Source Pravda.Ru

Growing oil prices and imports from China rise US trade deficit

The US trade deficit increased to the highest level in three months. Record oil prices and a flood of toys and other imports from China swamped another solid gain in American exports.

The Commerce Department reported Wednesday that the deficit for October increased to $57.8 billion, the highest level since July and 1.2 percent above the September imbalance, the AP reports.

Washington's trade deficit with China appears set to surpass last year's record US$233 billion (EUR159 billion), according to U.S. Commerce Department figures, amplifying calls in Congress for punishing legislation over what some call unfair Chinese trade practices.

As Pravda.Ru previously reported the U.S. trade deficit narrowed more than forecast in August as the falling dollar stimulated record foreign demand for American products from wheat to electric generators.

The $57.6 billion trade gap was the smallest since January, the Commerce Department said in Washington. The surge in exports may also be helping prop up the U.S. job market in the face of the housing slump: Unemployment-benefit claims last week dropped more than predicted, the Labor Department said.

The increase in shipments abroad means economic growth in the third quarter probably exceeded 3 percent, according to new estimates by Morgan Stanley and Bank of America Corp. That's faster than the 2.7 percent anticipated by economists surveyed by Bloomberg News. As recently as August, the forecast had been as low as 2.4 percent.

Since the 1970s the U.S. moved from a trade surplus to a deficit position, as Europe and Japan began to compete effectively with the U.S. in a range of industries. There are many ways in which trade has injured U.S. workers since then. First, deterioration in the trade balance (the difference between exports, which create jobs, and imports, which eliminate domestic employment) has reduced employment, especially in manufacturing and other industries producing traded goods

The trade surplus of the 1960s was transformed into a deficit that reached 2.9% of GDP in 1998. This deficit will grow rapidly in the future as a result of the continuing global financial crisis. Although financial markets are beginning to recover throughout the world, the real economies of many developing countries and Japan remain mired in recessions.

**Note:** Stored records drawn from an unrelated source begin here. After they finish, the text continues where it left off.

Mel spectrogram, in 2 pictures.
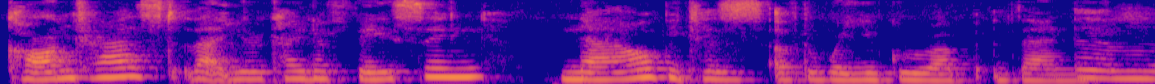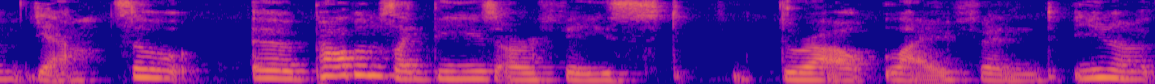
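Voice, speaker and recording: Very mellow, soft-toned teenage female student. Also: medium pitch, poor audio. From Denmark. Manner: reflective, casual youthful phrasing with frequent "like". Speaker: high school student. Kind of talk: personal account to camera.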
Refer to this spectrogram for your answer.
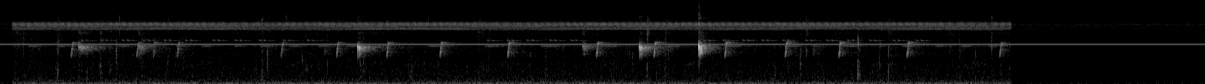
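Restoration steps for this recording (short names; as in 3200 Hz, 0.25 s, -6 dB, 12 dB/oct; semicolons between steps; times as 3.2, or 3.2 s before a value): clip repair -6 dBFS; notch 2500 Hz, Q 30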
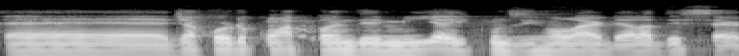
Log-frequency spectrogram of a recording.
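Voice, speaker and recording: Heard in a dry, close sound with no echo, a plain, everyday voice moves at a fairly slow pace with ordinary pitch variation. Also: man. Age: 20s. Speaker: sales executive, student association member. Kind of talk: casual interview.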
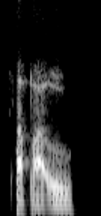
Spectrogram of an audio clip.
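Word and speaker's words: Taupau: Oh, Marty Kapow Tapow apparently is a Tapa'u. Give me a spell.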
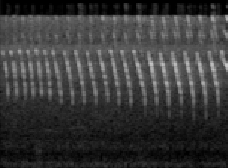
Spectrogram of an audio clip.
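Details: Belgian canary singing a regular chain of clear downward-sliding notes, roughly three per second, growing a little louder and fuller toward the end.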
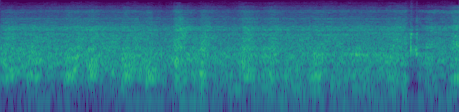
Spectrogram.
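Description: A train coach rolls along in a video game, heard from the rear camera view as a steady, dense rushing hiss with faint rhythmic clatter, continuous and fairly loud with no voices.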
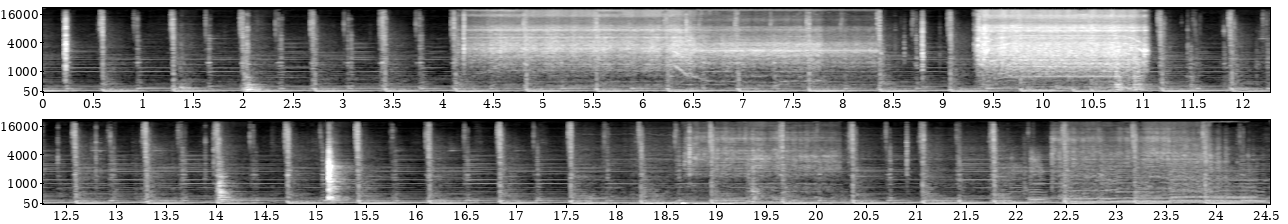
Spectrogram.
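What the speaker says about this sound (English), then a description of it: "I just borrowed this really cool rib nut setter from Nate" A rib nut setter installing rib nuts, with repeated mechanical tool bursts and rhythmic clicking spread over a steady background hum, several distinct setting cycles in a workshop, no talking.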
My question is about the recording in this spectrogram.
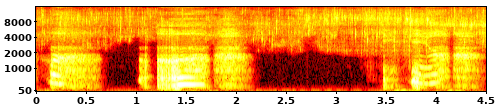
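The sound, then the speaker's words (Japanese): A woman urinates on a staircase: liquid drips and splashes steadily down the stairs in the background, a soft continuous wet patter, while she lets out breathy sighs and moaning vocal sounds over it. “階段が滝みたいになっちゃってる。”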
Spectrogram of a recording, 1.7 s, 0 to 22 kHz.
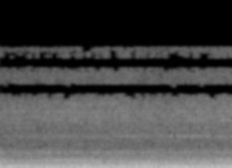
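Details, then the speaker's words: Woodmizer Super 70 sawmill with a new drive pulley cutting dry pallet logs: the motor drone bogs slightly under the cut, with no belt squeal or slip. Drive is healthy. "hear how it revved up it catches up to the rpm that's what you want here"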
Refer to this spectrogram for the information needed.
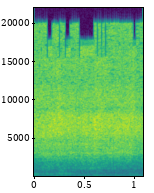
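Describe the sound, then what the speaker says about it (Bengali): Chicken curry spice paste with turmeric and salt frying and being stirred in a pan, a loud continuous hissing sizzle with no pauses. "আমি মশলাটা কষে নেব।"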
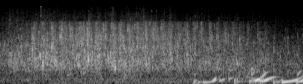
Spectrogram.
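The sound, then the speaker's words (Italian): Socks dropped from a hand fall into water, which sloshes and splashes continuously, with bubbly, rising gurgles toward the end. No one speaks. “Oh, no, mi sono caduti di mano proprio i miei calzini.”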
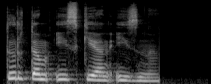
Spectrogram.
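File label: "тыртӧм изкиӧн изны", Komi, female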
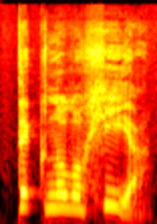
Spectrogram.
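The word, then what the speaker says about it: tecnología: поіспанськи мусика немає звука з текнолохія оце читається як х в даному випадку текнолохія технологія слово інженер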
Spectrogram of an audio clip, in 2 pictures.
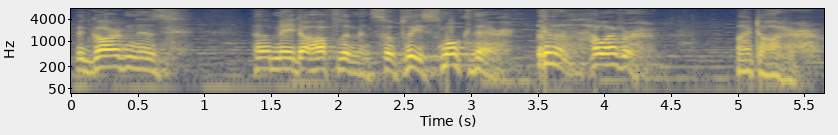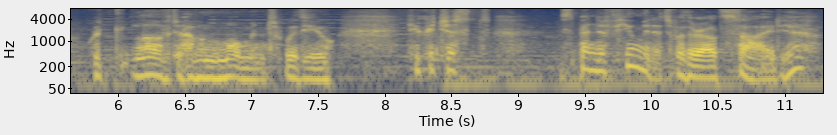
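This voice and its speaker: An actor playing a fawning middle-aged baron who talks in a hesitant, ingratiating way. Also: male voice, on the high side, lively intonation, a little slow, soft background music. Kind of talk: audio drama acting.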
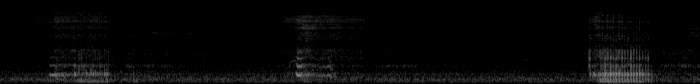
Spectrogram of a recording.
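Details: A 4-month-old English Bulldog puppy, fast asleep, snoring.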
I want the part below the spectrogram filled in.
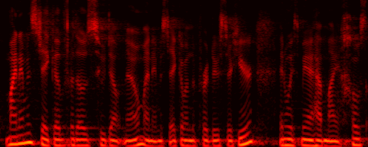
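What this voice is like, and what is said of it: Very fast speech. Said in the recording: “I'm talking very fast.”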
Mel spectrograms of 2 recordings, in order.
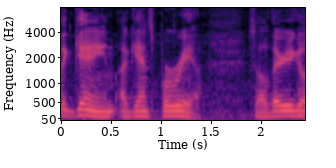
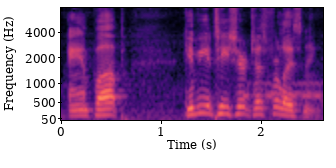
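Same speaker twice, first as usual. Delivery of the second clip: ordinary talk, nothing marked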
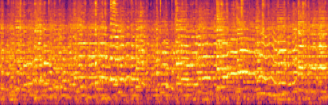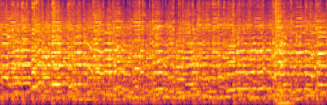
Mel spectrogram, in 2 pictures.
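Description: Gypsy jazz band playing live, a violin leading with gliding, ornamented lines over acoustic guitar and accordion.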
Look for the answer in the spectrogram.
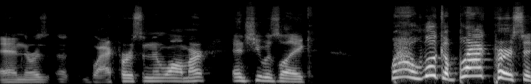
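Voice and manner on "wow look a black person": put-on very high, loud, shouted child's yell. Retelling a daughter's outburst in a store: imitating a child yelling. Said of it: "She, like, yelled it".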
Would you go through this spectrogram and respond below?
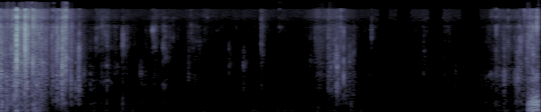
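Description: A gift bag is handled and opened up close, with crinkly paper rustles in short bursts separated by quiet pauses, ending in a louder rustle.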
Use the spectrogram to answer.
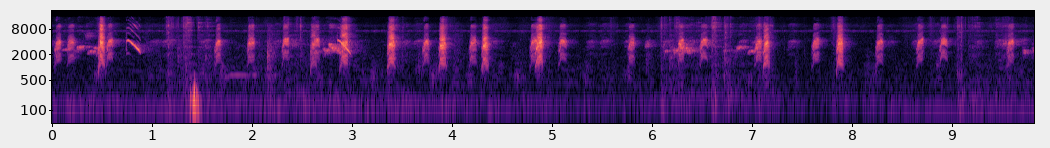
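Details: Sooty-headed bulbul sound used as a lure to call wild bulbuls and as a tutor for caged ones: scattered sharp broadband chips with a few short falling whistles, irregularly spaced, over a low steady hum.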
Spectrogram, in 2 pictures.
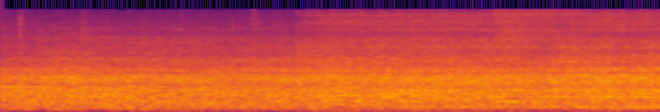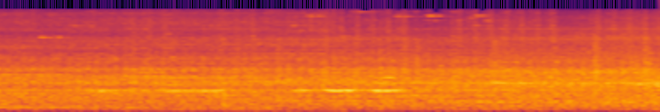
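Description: A heavy truck engine rumbles as it approaches and grows louder.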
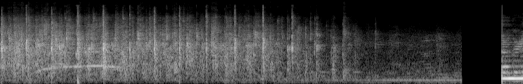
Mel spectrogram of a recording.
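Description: An audience claps loudly in dense applause through a gathering honouring a society's founder, the clapping thinning out before it cuts off, with brief voices afterward.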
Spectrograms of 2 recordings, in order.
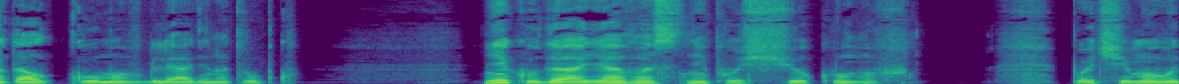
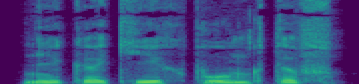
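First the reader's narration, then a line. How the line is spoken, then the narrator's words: Fervent whisper. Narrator (Russian): горячо шепнула Варвара в ухо мужа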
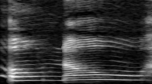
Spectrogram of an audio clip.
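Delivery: loud, high dismayed cry; alarmed. Acted. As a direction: gasp it out like bad news. Story alarm, reading to kids.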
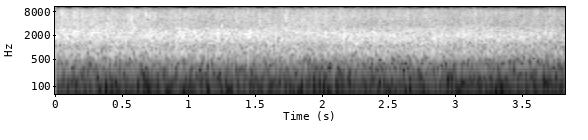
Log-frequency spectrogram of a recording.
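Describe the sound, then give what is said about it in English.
An audience claps steadily for about four seconds, a dense, even wash of many hands with no voices standing out, applauding the statement that Christ has been raised from the dead. “You can clap at that.”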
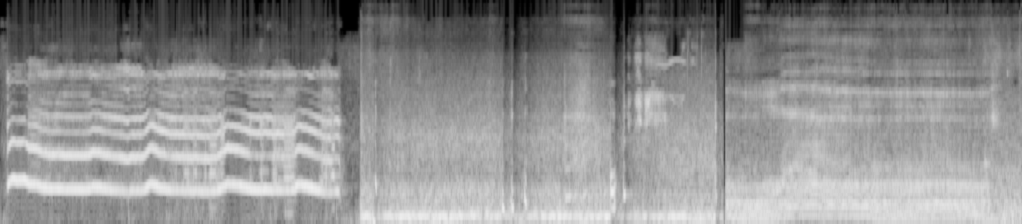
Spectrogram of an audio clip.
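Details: Domestic cat giving a weird, drawn-out wavering yowl for about five seconds, tone wobbling up and down, followed by loud rumbling noise and other indistinct sounds.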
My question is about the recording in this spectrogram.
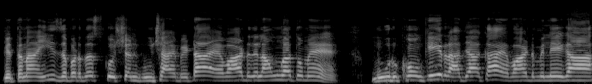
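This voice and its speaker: Teacher, male, bright and clear, sarcastic, scolding lecturer. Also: high-pitched, flat delivery, a little fast. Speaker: programming teacher. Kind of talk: online coding lecture.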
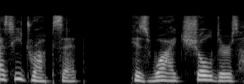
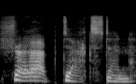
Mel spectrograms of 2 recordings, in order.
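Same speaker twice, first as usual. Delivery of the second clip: gruff, annoyed delivery; 3 semitones lower than usual. Narrator reading Dario telling his twin Daxton to shut up, gruff voice. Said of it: "Dario says in a gruff voice".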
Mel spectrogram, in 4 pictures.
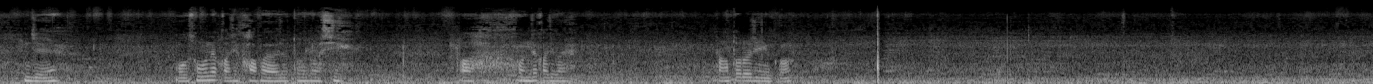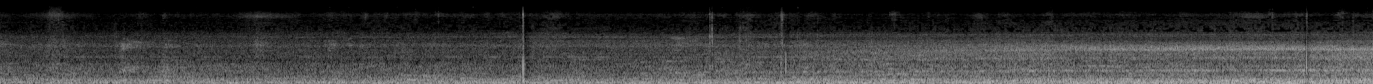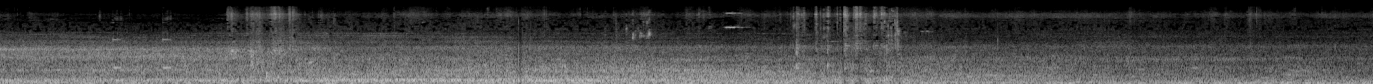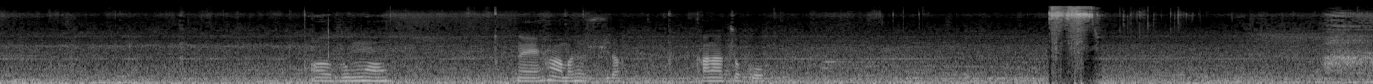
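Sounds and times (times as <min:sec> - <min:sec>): electric train passing: 0:00.0 - 0:51.7, 0:52.6 - 0:54.9.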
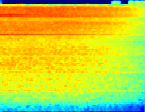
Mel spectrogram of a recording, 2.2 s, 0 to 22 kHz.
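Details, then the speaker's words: Makita 5008MG electric saw after replacing a badly damaged commutator/rotor and carbon brushes with new original rotor and brushes, bench power test: smooth, even high-pitched whirr that winds down cleanly, faster speed; healthy after repair. "再仔细听转速的声音，转速提升有变快且悦耳好听。"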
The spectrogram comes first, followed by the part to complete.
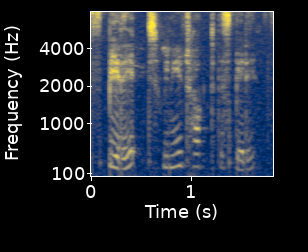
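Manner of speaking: put-on Scottish accent. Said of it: "I love the way she says".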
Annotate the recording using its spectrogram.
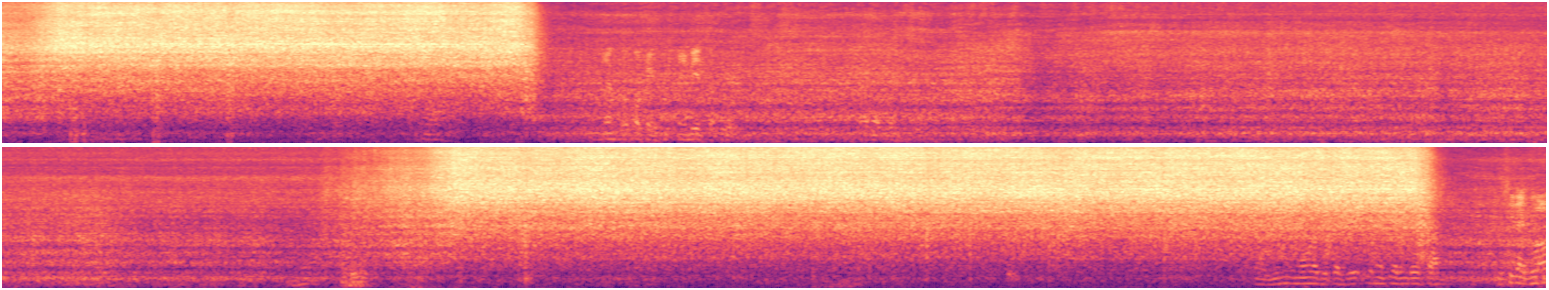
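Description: Oxy-fuel cutting torch cutting steel. A loud, steady hiss of the cutting-oxygen jet runs for about five seconds, then drops to the quieter, steady noise of the preheat flame alone for about fourteen seconds. The loud jet hiss comes back about twenty seconds in and stops abruptly just before the end.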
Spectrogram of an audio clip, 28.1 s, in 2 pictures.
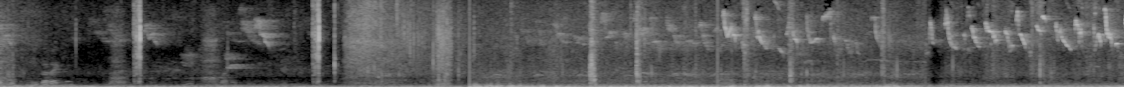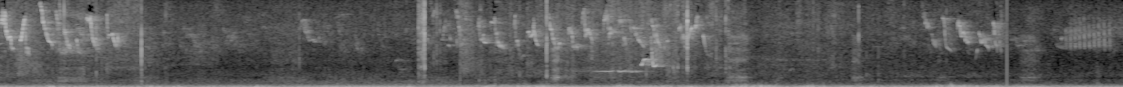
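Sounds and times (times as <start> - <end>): wind rumble on microphone: 0.0 - 28.0
sharp clicks: 1.6 - 2.0, 3.8 - 4.3, 22.5 - 23.2
small bird chirping: 6.6 - 15.8, 19.3 - 23.1.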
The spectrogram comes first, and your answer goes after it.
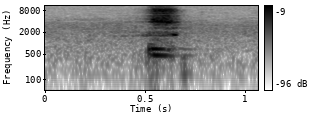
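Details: A big Western Banjo Frog sitting on a piece of wood in a new garden pond, waiting for mosquitoes and insects, gives a single short, low 'bonk', like a plucked banjo string; another calls in another pond.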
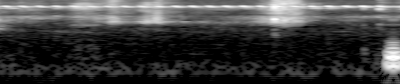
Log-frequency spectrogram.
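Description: Faint background with a thin, steady high-pitched tone and a few soft, short high chirps.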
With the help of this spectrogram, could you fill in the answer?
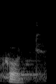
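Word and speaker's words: could: एलडी सीओ य एलटी कभी कुल्ट नहीं पढ़ेंगे उल्ट नहीं सुलट नहीं इसको क्या पढ़ा जाएगा शड उड कुड यहां त कोई दिक्कत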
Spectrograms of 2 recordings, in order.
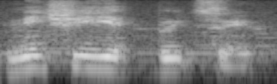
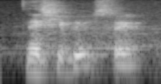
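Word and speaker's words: Nichibutsu: They're called Nishibutsu. Nishibutsu?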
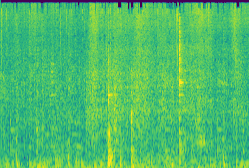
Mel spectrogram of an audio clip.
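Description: Fried cabbage with sausages and ham stirred in a pan, close scraping and tossing strokes over a steady sizzle, with a couple of sharper knocks of the utensil against the pan.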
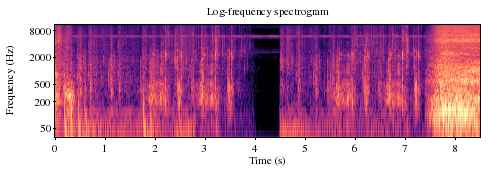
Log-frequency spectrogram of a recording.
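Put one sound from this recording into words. A large reptile chomps and tears at its prey in quick, crunching bites.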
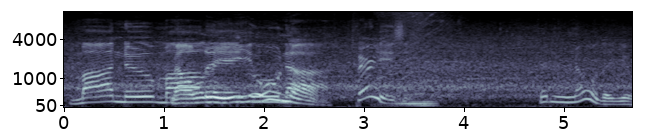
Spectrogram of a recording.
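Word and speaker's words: Manumaleuna: veteran out of Arizona who is not Brandon Monomoy Liotta every vowel is pronounced and a great run this ma Numa le u na Manu Mali una berry didn't know that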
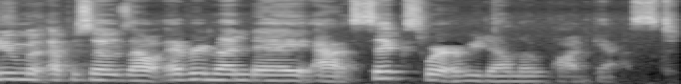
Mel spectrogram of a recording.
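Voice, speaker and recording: In a Southern US accent, a woman speaks with a fairly high voice. Her pitch varies in an ordinary way. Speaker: true crime podcast co-host. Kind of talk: casual storytelling chat.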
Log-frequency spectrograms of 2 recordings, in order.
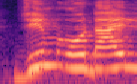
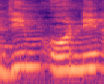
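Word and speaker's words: Jim O'Neill: था इन्होंने जो है जिम ओ नाइल या जिम ओनिल आप कैसे भी प्रोनाउंस कर सकते हैं इन्होंने जो है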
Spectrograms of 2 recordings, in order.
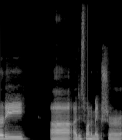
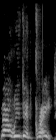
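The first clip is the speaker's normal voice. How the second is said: high squeaky rabbit voice; 4 dB louder than usual. Acted. Rabbit character reassures party.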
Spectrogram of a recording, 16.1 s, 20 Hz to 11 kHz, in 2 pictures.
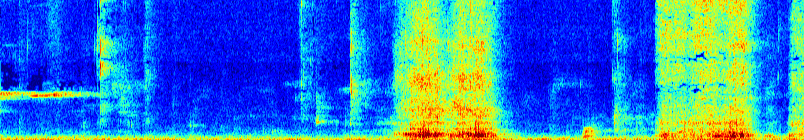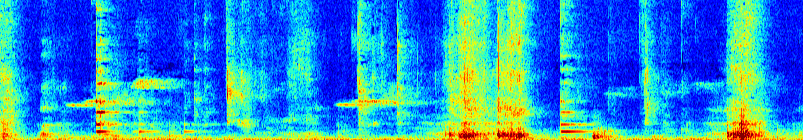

For example, reliable private sector reports show that unemployment in Sao Paulo, Brazil currently exceeds 20%.

Source: agencies